At six, there is a great transformation in the child, like a new birth. The child wants to explore society and the world, to learn what is right and wrong, and to explore meaningful roles in society. The child of this age wants to know how everything came to be, the history of the universe, the world, humans and why they behave the way they do. He asks the BIG questions and wants answers.

A fully trained Montessori elementary teacher has spent many months learning to give individual lessons in all academic areas, and to guide the child in direction and methods of their own research. Though planning groups form occasionally, with the teacher or among the children, the main work is still done by the individual. Just as in the 3-6 class, it is the protected period of concentration and focus, interrupted by scheduled required groups, that is the hallmark of Montessori education. This is what heals and fulfils the child, and reveals the true human who naturally exhibits the desire to help others and to make a difference in the world.


Teachers who have taught full 6-12 age span see the definite benefit of this method, rather than breaking children up into groups of children closer in age. There are six years worth of wonderful possibilities to which each child is exposed, and this is vital because it is not just what the child does that results in learning, but what is casually taken in from the work around him.


A 6-12 span helps the teacher avoid group lessons, and so helps the children reach a much higher level of independence. It necessitates children teaching children, a vital element in Montessori education.

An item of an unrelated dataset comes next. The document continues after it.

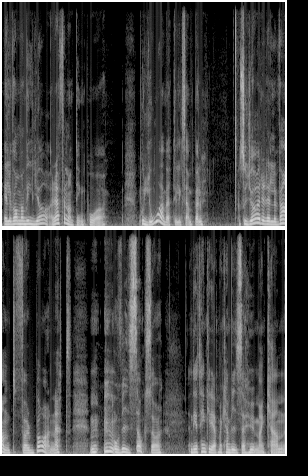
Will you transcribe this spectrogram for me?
Eller vad man vill göra för någonting på, på lovet till exempel. Så gör det relevant för barnet. Och visa också, det jag tänker är att man kan visa hur man kan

When group lessons are kept at a minimum, periods of concentration protected, and children exposed to the amazing amount of work in the 6-12 class, not only are the state curriculum requirements easily met, but children work at a level one would not have though possible. As I heard many times during my elementary teacher training The teacher is in charge of the minimum, the child the maximum.



The curriculum is given to all the each child to see what she must accomplish at each grade level, 1st grade through 6th. The teacher meets with the individual student periodically, depending on the needs of the child, to plan how this should be done. One child will want to do the required work on Mondays, another for the first hour or so each morning. Together they make a list for the week, or the month, and the child is in charge. This teaches time management skills, and leaves the child free from interruption.

If a child is having trouble getting down to work it might be suggested that for a short period of time, she keep a time journal, marking the clock time throughout a few days to see just how her time is spent. As soon as she discovers the problem and gets down to work, such a record ceases as it would be in impediment to the creative flow that is so evident in the Montessori elementary class.

The Montessori curriculum is built around the five great lessons given at the beginning of each year: creation of earth, coming of plants and animals, the arrival of humans, language, math and invention. Each year the new students gather for these five group lessons. The older children come if they like, or hear them from afar, experiencing them differently each time dependent upon their own growth in understanding. The teacher designs each lesson using stories, music, impressionistic charts, experiments, and games. The idea is always to inspire, not to require.


We wish to help the children work towards freedom of choice in their intellectual endeavors. We want them to be able to go where they wish as far as they wish in cosmic education(includes all the subjects in the universe). The only limit to this freedom is given by the child's personal responsibility towards the public school curriculum. Beyond that the children should be given perfect intellectual liberty. When the public school curriculum is not used actively to set the foundation for this freedom, then the freedom can not be truly given.

We work towards having group cooperative work as the norm of the elementary class. Any individual work that is done should be because an individual is practicing a particular skill he / she needed to acquire or to fill a gap in knowledge, or because a child is pursuing a personal passion. As gaps are filled the skills acquired, there should be less individual work going on.


Unless group work gets going, the psychological characteristics of the elementary child will be lost sight of. The child can form no coherent ideas about the nature and structure of society and his / her place in it if there is no freedom to construct model societies within the social group.